━━━ AVAILABLE RECORDS ━━━

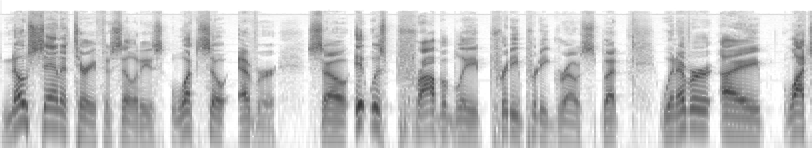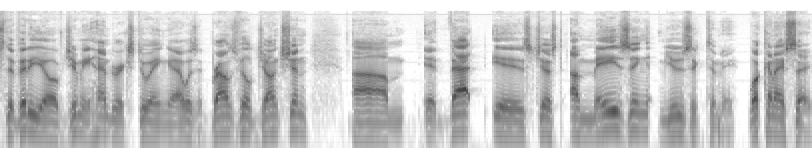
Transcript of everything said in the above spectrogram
no sanitary facilities whatsoever. So it was probably pretty, pretty gross. But whenever I watch the video of Jimi Hendrix doing, uh, was it Brownsville Junction? Um, it, that is just amazing music to me. What can I say?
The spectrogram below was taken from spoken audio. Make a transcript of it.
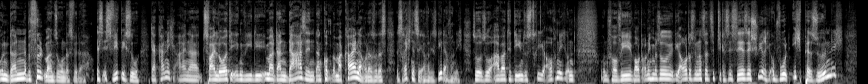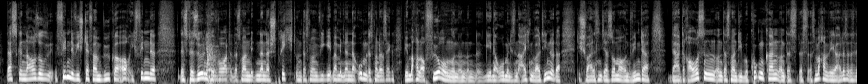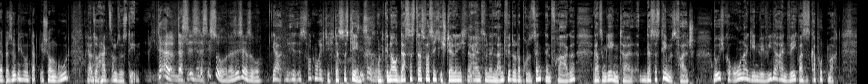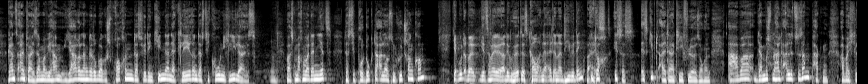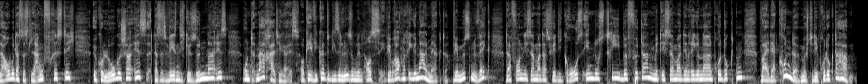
und dann befüllt mein Sohn das wieder. Es ist wirklich so, da kann nicht einer, zwei Leute irgendwie, die immer dann da sind, dann kommt immer keiner oder so. Das, das rechnet sich einfach nicht, das geht einfach nicht. So, so arbeitet die Industrie auch nicht und, und VW baut auch nicht mehr so die Autos wie 1970. Das ist sehr, sehr schwierig, obwohl ich persönlich das genauso finde wie Stefan Büker auch. Ich finde das persönliche Wort, dass man miteinander spricht und dass man, wie geht man miteinander um, dass man das, wir machen auch Führungen und, und, und gehen da oben in diesen Eichenwald hin oder die Schweine sind ja Sommer und Winter da draußen und dass man die begucken kann und das, das, das machen wir ja alles. Also der persönliche Kontakt ist schon gut. Also hakt's am System. Ja, das ist, das ist so, das ist ja so. Ja, ist vollkommen richtig, das System. Das ja so. Und genau das ist das, was ich, ich stelle nicht den einzelnen Landwirt oder Produzenten in Frage, ganz im Gegenteil. Das System ist falsch. Durch Corona gehen wir wieder einen Weg, was es kaputt macht. Ganz einfach, ich sag mal, wir haben jahrelang darüber gesprochen, dass wir den Kindern erklären, dass die Kuh nicht lila ist. Was machen wir denn jetzt? Dass die Produkte alle aus dem Kühlschrank kommen? Ja gut, aber jetzt haben wir ja gerade gehört, dass kaum eine Alternative denkbar ist. Doch, ist es. Es gibt Alternativlösungen, aber da müssen halt alle zusammenpacken. Aber ich glaube, dass es langfristig ökologischer ist, dass es wesentlich gesünder ist und nachhaltiger ist. Okay, wie könnte diese Lösung denn aussehen? Wir brauchen Regionalmärkte. Wir müssen weg davon, ich sag mal, dass wir die Großindustrie befüttern mit, ich sag mal, den regionalen Produkten, weil der Kunde möchte die Produkte haben.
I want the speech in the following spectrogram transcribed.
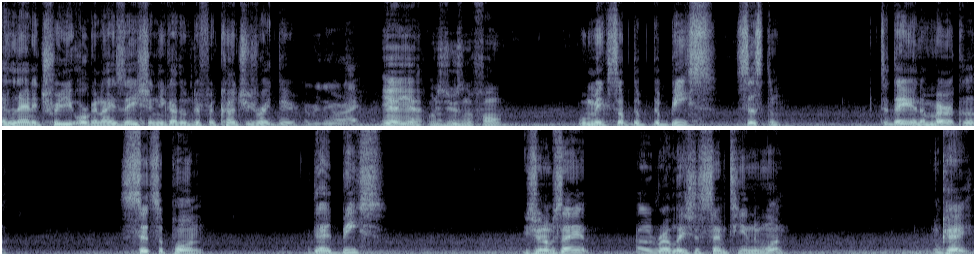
Atlantic Treaty Organization. You got them different countries right there. Everything all right? Yeah, yeah. I'm just using the phone. What makes up the, the beast system today in America sits upon that beast. You see what I'm saying? Uh, Revelation 17 and 1. Okay?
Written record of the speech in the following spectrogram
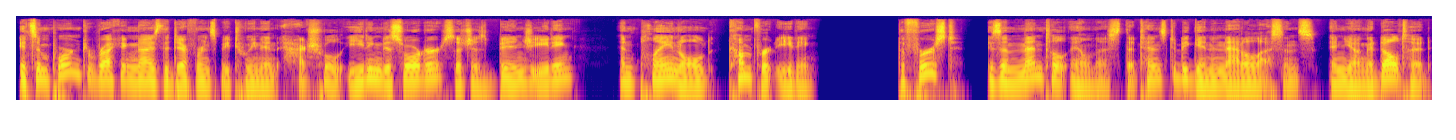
It's important to recognize the difference between an actual eating disorder, such as binge eating, and plain old comfort eating. The first is a mental illness that tends to begin in adolescence and young adulthood.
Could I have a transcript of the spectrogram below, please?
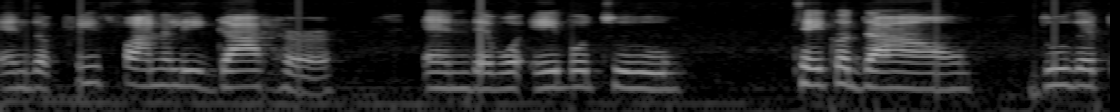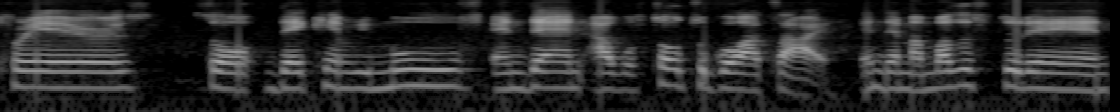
and the priest finally got her and they were able to take her down do their prayers so they can remove and then i was told to go outside. And then my mother stood in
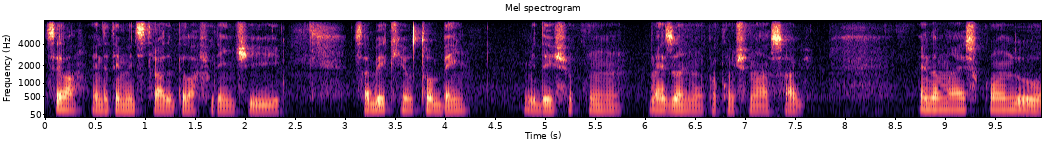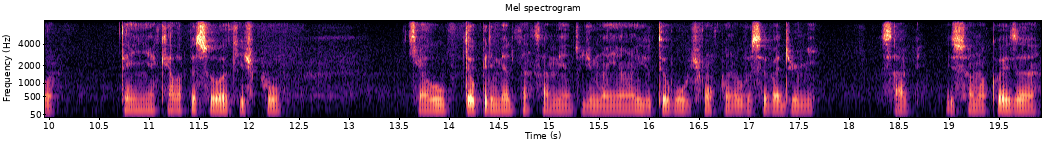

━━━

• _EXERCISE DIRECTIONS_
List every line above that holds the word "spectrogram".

• _TASK SOLUTION_
Transcript of everything said in the above spectrogram
The spectrogram below was taken from spoken audio. Make a transcript of it.
I want the speech in the following spectrogram transcribed.
Written record of the speech in the following spectrogram
Could I have a transcript of the spectrogram below, please?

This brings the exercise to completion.